Exercise brief
Return the records that follow unaltered. Omit every picture.

[Extracted data entries]
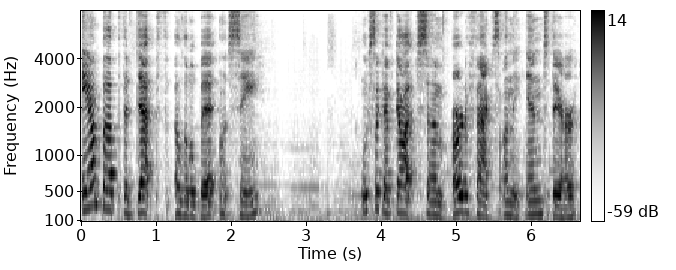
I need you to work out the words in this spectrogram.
amp up the depth a little bit. Let's see. Looks like I've got some artifacts on the end there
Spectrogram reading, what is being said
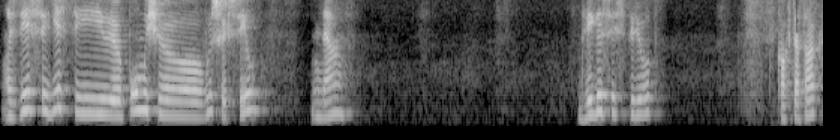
Здесь есть и помощь э, высших сил, да. Двигайтесь вперед. Как-то так.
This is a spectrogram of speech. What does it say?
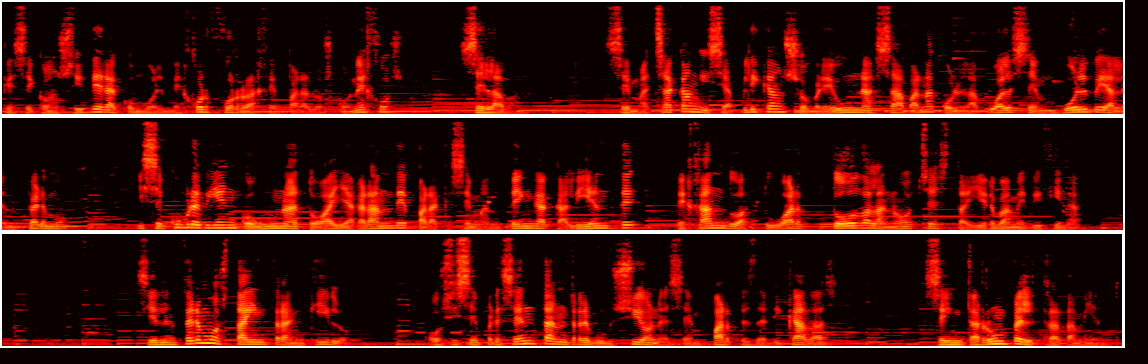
que se considera como el mejor forraje para los conejos, se lavan, se machacan y se aplican sobre una sábana con la cual se envuelve al enfermo y se cubre bien con una toalla grande para que se mantenga caliente, dejando actuar toda la noche esta hierba medicinal. Si el enfermo está intranquilo o si se presentan revulsiones en partes delicadas, se interrumpe el tratamiento.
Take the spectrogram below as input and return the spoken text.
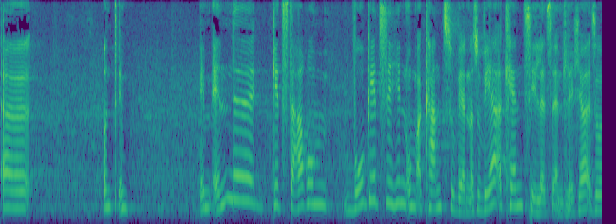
Äh, und im im Ende geht es darum, wo geht sie hin, um erkannt zu werden? Also wer erkennt sie letztendlich? Ja? Also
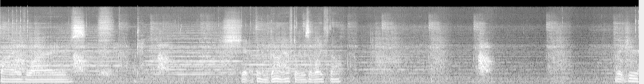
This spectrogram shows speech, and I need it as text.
Five lives. Okay. Shit, I think I'm gonna have to lose a life though. Right here.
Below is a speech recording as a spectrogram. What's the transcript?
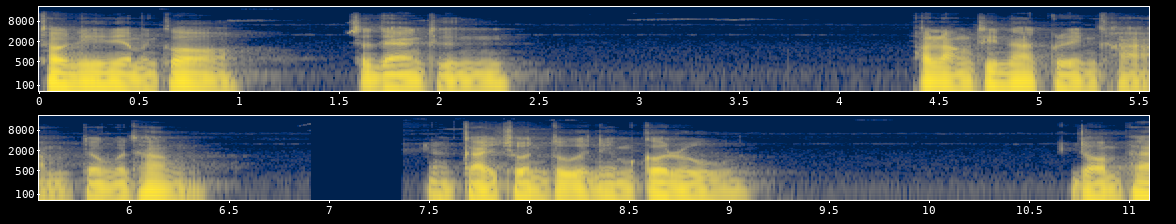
เท่านี้เนี่ยมันก็แสดงถึง พลังที่น่าเกรงขามจนกระทั่งไก่ชนตัวอื่นนี่มันก็รู้ ยอมแพ้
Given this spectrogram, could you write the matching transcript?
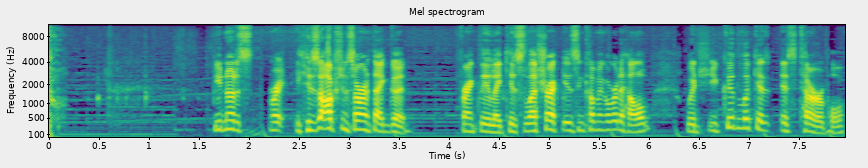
you notice, right, his options aren't that good. Frankly, like his Leshrac isn't coming over to help, which you could look at as terrible,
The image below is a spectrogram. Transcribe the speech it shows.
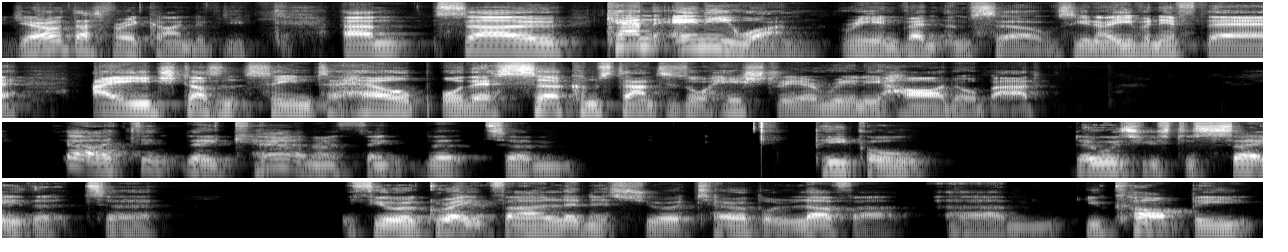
Gerald, that's very kind of you. Um, so, can anyone reinvent themselves? You know, even if their age doesn't seem to help, or their circumstances or history are really hard or bad. Yeah, I think they can. I think that um, people they always used to say that uh, if you're a great violinist, you're a terrible lover. Um, you can't be,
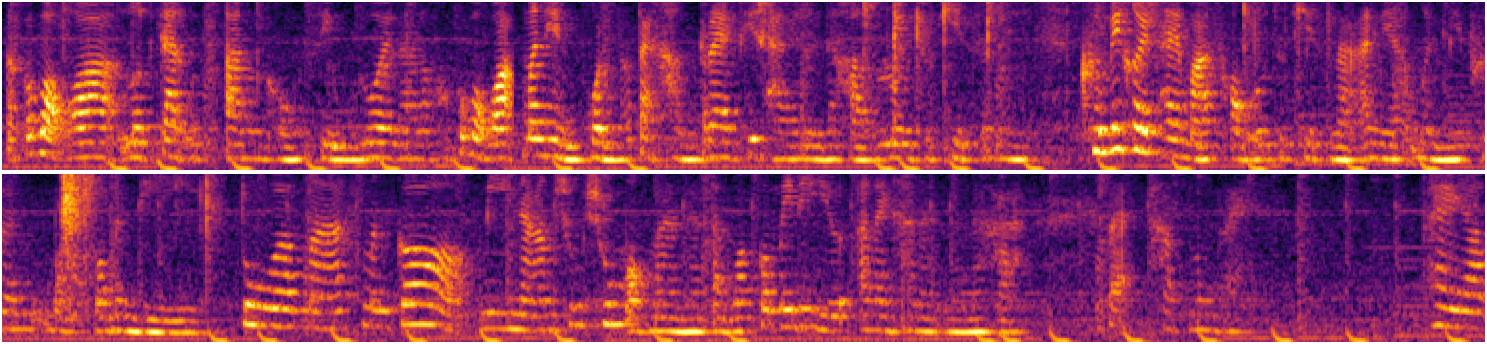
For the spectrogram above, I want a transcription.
แล้วก็บอกว่าลดการอุดตันของสิวด้วยนะ แล้วเขาก็บอกว่ามันเห็นผลตั้งแต่ครั้งแรกที่ใช้เลยนะคะ r o j u Kiss อันนี้ คือไม่เคยใช้มาสของ r o j u Kiss นะ อันเนี้ยเหมือนมีเพื่อนบอกว่ามันดี ตัวมาสก์มันก็มีน้ำชุ่มๆออกมานะ แต่ว่าก็ไม่ได้เยอะอะไรขนาดนั้นนะคะ แปะทับลงไป พยายาม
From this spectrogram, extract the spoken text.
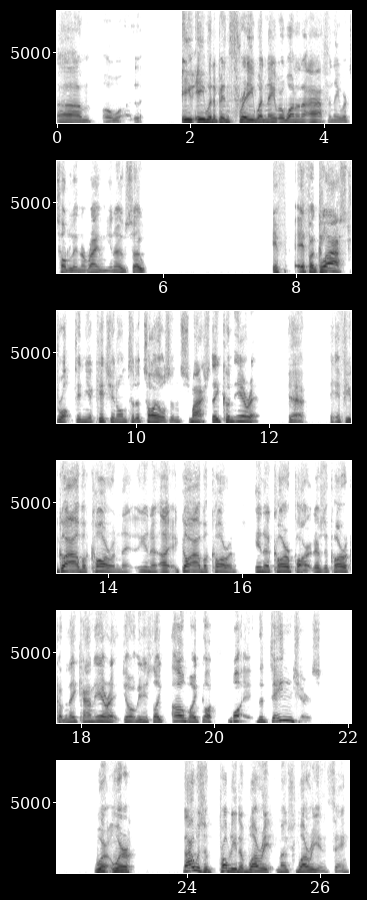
um oh he, he would have been three when they were one and a half and they were toddling around, you know. So if if a glass dropped in your kitchen onto the tiles and smashed, they couldn't hear it. Yeah. If you got out of a car and you know uh, got out of a car and in a car park, there's a car coming, they can't hear it. Do you know what I mean? It's like, oh my god, what the dangers were were that was a, probably the worry most worrying thing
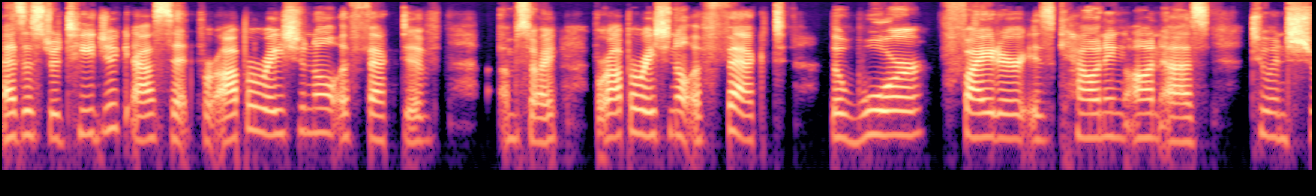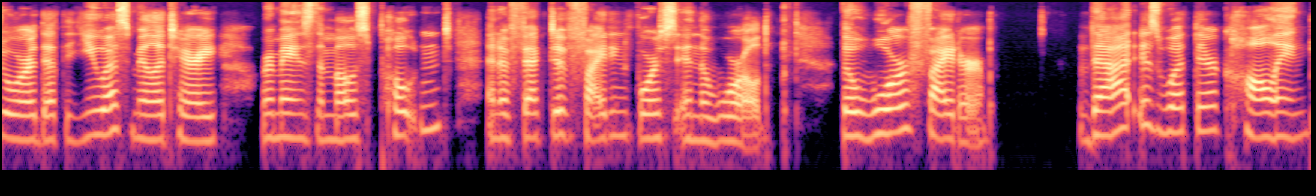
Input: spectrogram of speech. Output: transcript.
as a strategic asset for operational effective, I'm sorry, for operational effect the war fighter is counting on us to ensure that the US military remains the most potent and effective fighting force in the world. The war fighter, that is what they're calling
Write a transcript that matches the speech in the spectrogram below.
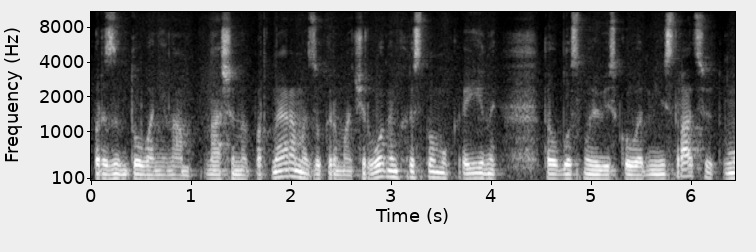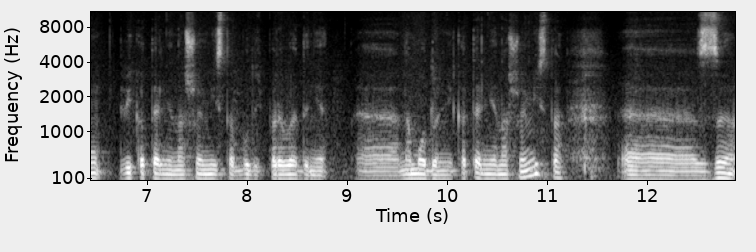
презентовані нам нашими партнерами, зокрема Червоним Хрестом України та обласною військовою адміністрацією. Тому дві котельні нашого міста будуть переведені е, на модульні котельні нашого міста е, з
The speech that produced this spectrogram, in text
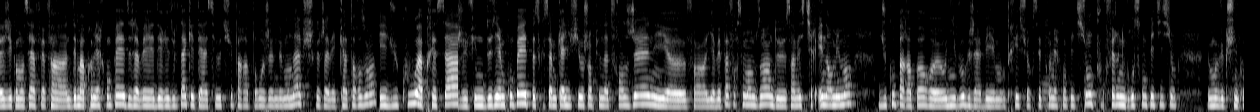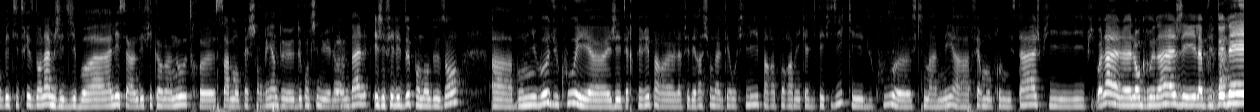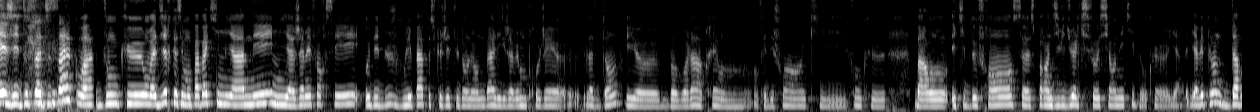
j'ai commencé à faire, enfin, dès ma première compète, j'avais des résultats qui étaient assez au-dessus par rapport aux jeunes de mon âge, puisque j'avais 14 ans. Et du coup, après ça, j'ai fait une deuxième compète parce que ça me qualifiait au championnat de France jeune, et enfin, il n'y avait pas forcément besoin de s'investir énormément du coup par rapport euh, au niveau que j'avais montré sur cette première compétition pour faire une grosse compétition. Mais moi, vu que je suis une compétitrice dans l'âme, j'ai dit, bon, allez, c'est un défi comme un autre, euh, ça m'empêche en rien de, de continuer le handball. Et j'ai fait les deux pendant deux ans à bon niveau du coup et euh, j'ai été repérée par euh, la fédération d'haltérophilie par rapport à mes qualités physiques et du coup euh, ce qui m'a amené à faire mon premier stage puis puis voilà l'engrenage et la boule de neige et tout ça tout ça quoi. Donc on va dire que c'est mon papa qui m'y a amené m'y a jamais forcé. Au début je voulais pas parce que j'étais dans le handball et que j'avais mon projet là-dedans. Et bah voilà après on, on fait des choix hein, qui font que bah, équipe de France, sport individuel qui se fait aussi en équipe. Donc il y, y, avait plein d'avantages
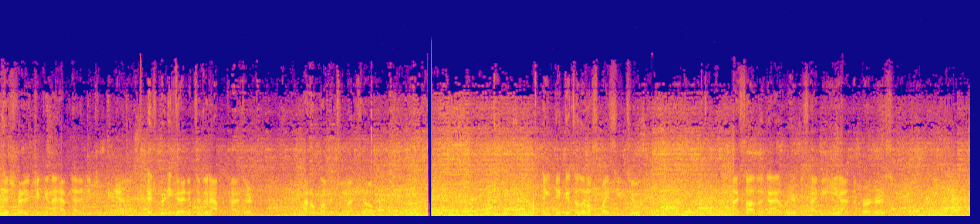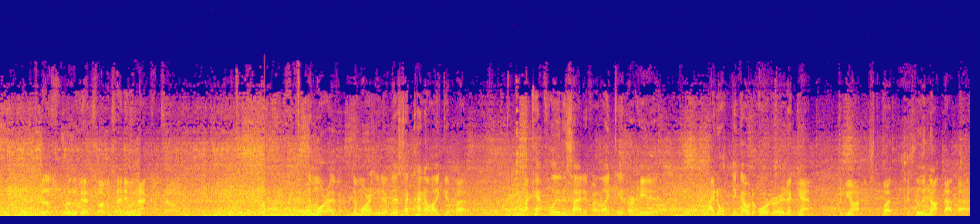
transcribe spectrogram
Is this shredded chicken? I haven't had any chicken yet. It's pretty good. It's a good appetizer. I don't love it too much though. It, it gets a little spicy too. I saw the guy over here beside me, he has the burgers. It looks really good, so I'm excited when that comes out. The more I the more I eat of this, I kind of like it, but I can't fully decide if I like it or hate it. I don't think I would order it again, to be honest, but it's really not that bad.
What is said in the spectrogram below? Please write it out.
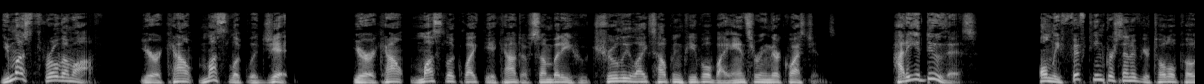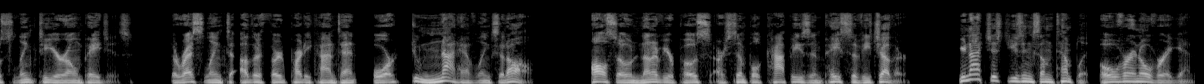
You must throw them off. Your account must look legit. Your account must look like the account of somebody who truly likes helping people by answering their questions. How do you do this? Only 15% of your total posts link to your own pages. The rest link to other third-party content or do not have links at all. Also, none of your posts are simple copies and pastes of each other. You're not just using some template over and over again.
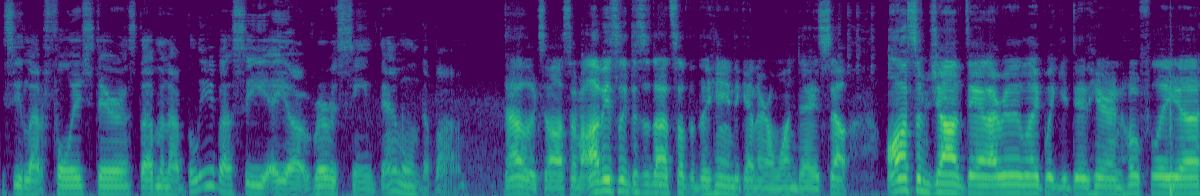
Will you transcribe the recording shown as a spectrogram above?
you see a lot of foliage there and stuff, and I believe I see a uh, river scene down on the bottom. That looks awesome. Obviously, this is not something they hang together in one day. So, awesome job, Dan. I really like what you did here, and hopefully, uh,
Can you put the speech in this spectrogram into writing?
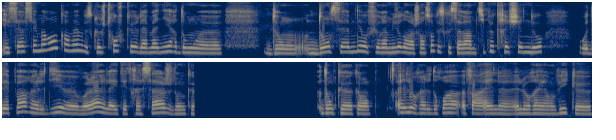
et c'est assez marrant quand même parce que je trouve que la manière dont, dont dont c'est amené au fur et à mesure dans la chanson parce que ça va un petit peu crescendo. Au départ, elle dit, voilà, elle a été très sage donc donc comment? Elle aurait le droit, enfin elle, elle aurait envie que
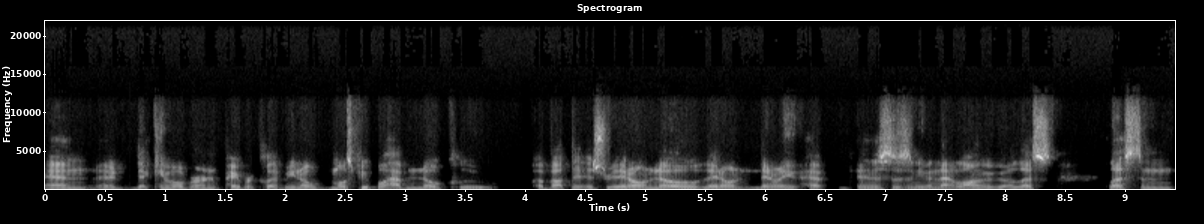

Task result
I need you to work out the words in this spectrogram.
amp up the depth a little bit. Let's see. Looks like I've got some artifacts on the end there
Spectrogram reading, what is being said
Здесь есть и помощь э, высших сил, да. Двигайтесь вперед. Как-то так.
This is a spectrogram of speech. What does it say?
que se considera como el mejor forraje para los conejos, se lavan, se machacan y se aplican sobre una sábana con la cual se envuelve al enfermo y se cubre bien con una toalla grande para que se mantenga caliente, dejando actuar toda la noche esta hierba medicinal. Si el enfermo está intranquilo o si se presentan revulsiones en partes delicadas, se interrumpe el tratamiento.
Take the spectrogram below as input and return the spoken text.
Äh, und im im Ende geht es darum, wo geht sie hin, um erkannt zu werden? Also wer erkennt sie letztendlich? Ja? Also
This spectrogram shows speech, and I need it as text.
Five lives. Okay. Shit, I think I'm gonna have to lose a life though. Right here.
Below is a speech recording as a spectrogram. What's the transcript?
เท่านี้เนี่ยมันก็แสดงถึง พลังที่น่าเกรงขามจนกระทั่งไก่ชนตัวอื่นนี่มันก็รู้ ยอมแพ้
Given this spectrogram, could you write the matching transcript?
you notice, right, his options aren't that good. Frankly, like his Leshrac isn't coming over to help, which you could look at as terrible,
The image below is a spectrogram. Transcribe the speech it shows.
Gerald, that's very kind of you. Um, so, can anyone reinvent themselves? You know, even if their age doesn't seem to help, or their circumstances or history are really hard or bad. Yeah, I think they can. I think that um, people they always used to say that uh, if you're a great violinist, you're a terrible lover. Um, you can't be,
For the spectrogram above, I want a transcription.
แล้วก็บอกว่าลดการอุดตันของสิวด้วยนะ แล้วเขาก็บอกว่ามันเห็นผลตั้งแต่ครั้งแรกที่ใช้เลยนะคะ r o j u Kiss อันนี้ คือไม่เคยใช้มาสของ r o j u Kiss นะ อันเนี้ยเหมือนมีเพื่อนบอกว่ามันดี ตัวมาสก์มันก็มีน้ำชุ่มๆออกมานะ แต่ว่าก็ไม่ได้เยอะอะไรขนาดนั้นนะคะ แปะทับลงไป พยายาม
From this spectrogram, extract the spoken text.
um oh he, he would have been three when they were one and a half and they were toddling around, you know. So if if a glass dropped in your kitchen onto the tiles and smashed, they couldn't hear it. Yeah. If you got out of a car and you know uh, got out of a car and in a car park, there's a car coming, they can't hear it. Do you know what I mean? It's like, oh my god, what the dangers were were that was a, probably the worry most worrying thing
Input: spectrogram of speech. Output: transcript.
as a strategic asset for operational effective, I'm sorry, for operational effect the war fighter is counting on us to ensure that the US military remains the most potent and effective fighting force in the world. The war fighter, that is what they're calling
Write a transcript that matches the speech in the spectrogram below.
презентовані нам нашими партнерами, зокрема Червоним Хрестом України та обласною військовою адміністрацією. Тому дві котельні нашого міста будуть переведені е, на модульні котельні нашого міста е, з
The speech that produced this spectrogram, in text
j'ai commencé à faire, enfin, dès ma première compète, j'avais des résultats qui étaient assez au-dessus par rapport aux jeunes de mon âge, puisque j'avais 14 ans. Et du coup, après ça, j'ai fait une deuxième compète parce que ça me qualifiait au championnat de France jeune, et enfin, il n'y avait pas forcément besoin de s'investir énormément du coup par rapport euh, au niveau que j'avais montré sur cette première compétition pour faire une grosse compétition. Mais moi, vu que je suis une compétitrice dans l'âme, j'ai dit, bon, allez, c'est un défi comme un autre, euh, ça m'empêche en rien de, de continuer le handball. Et j'ai fait les deux pendant deux ans à bon niveau du coup et euh, j'ai été repérée par euh, la fédération d'haltérophilie par rapport à mes qualités physiques et du coup euh, ce qui m'a amené à faire mon premier stage puis puis voilà l'engrenage et la boule de neige et tout ça tout ça quoi. Donc on va dire que c'est mon papa qui m'y a amené m'y a jamais forcé. Au début je voulais pas parce que j'étais dans le handball et que j'avais mon projet là-dedans. Et bah voilà après on, on fait des choix hein, qui font que bah, équipe de France, sport individuel qui se fait aussi en équipe. Donc il y, y, avait plein d'avantages
transcribe spectrogram
Is this shredded chicken? I haven't had any chicken yet. It's pretty good. It's a good appetizer. I don't love it too much though. It, it gets a little spicy too. I saw the guy over here beside me, he has the burgers. It looks really good, so I'm excited when that comes out. The more I the more I eat of this, I kind of like it, but I can't fully decide if I like it or hate it. I don't think I would order it again, to be honest, but it's really not that bad.
What is said in the spectrogram below? Please write it out.
You must throw them off. Your account must look legit. Your account must look like the account of somebody who truly likes helping people by answering their questions. How do you do this? Only 15% of your total posts link to your own pages. The rest link to other third-party content or do not have links at all. Also, none of your posts are simple copies and pastes of each other. You're not just using some template over and over again.
Will you transcribe the recording shown as a spectrogram above?
you see a lot of foliage there and stuff, and I believe I see a uh, river scene down on the bottom. That looks awesome. Obviously, this is not something they hang together in one day. So, awesome job, Dan. I really like what you did here, and hopefully, uh,
Can you put the speech in this spectrogram into writing?
et c'est assez marrant quand même parce que je trouve que la manière dont, dont dont c'est amené au fur et à mesure dans la chanson parce que ça va un petit peu crescendo. Au départ, elle dit, voilà, elle a été très sage donc donc comment? Elle aurait le droit, enfin elle, elle aurait envie que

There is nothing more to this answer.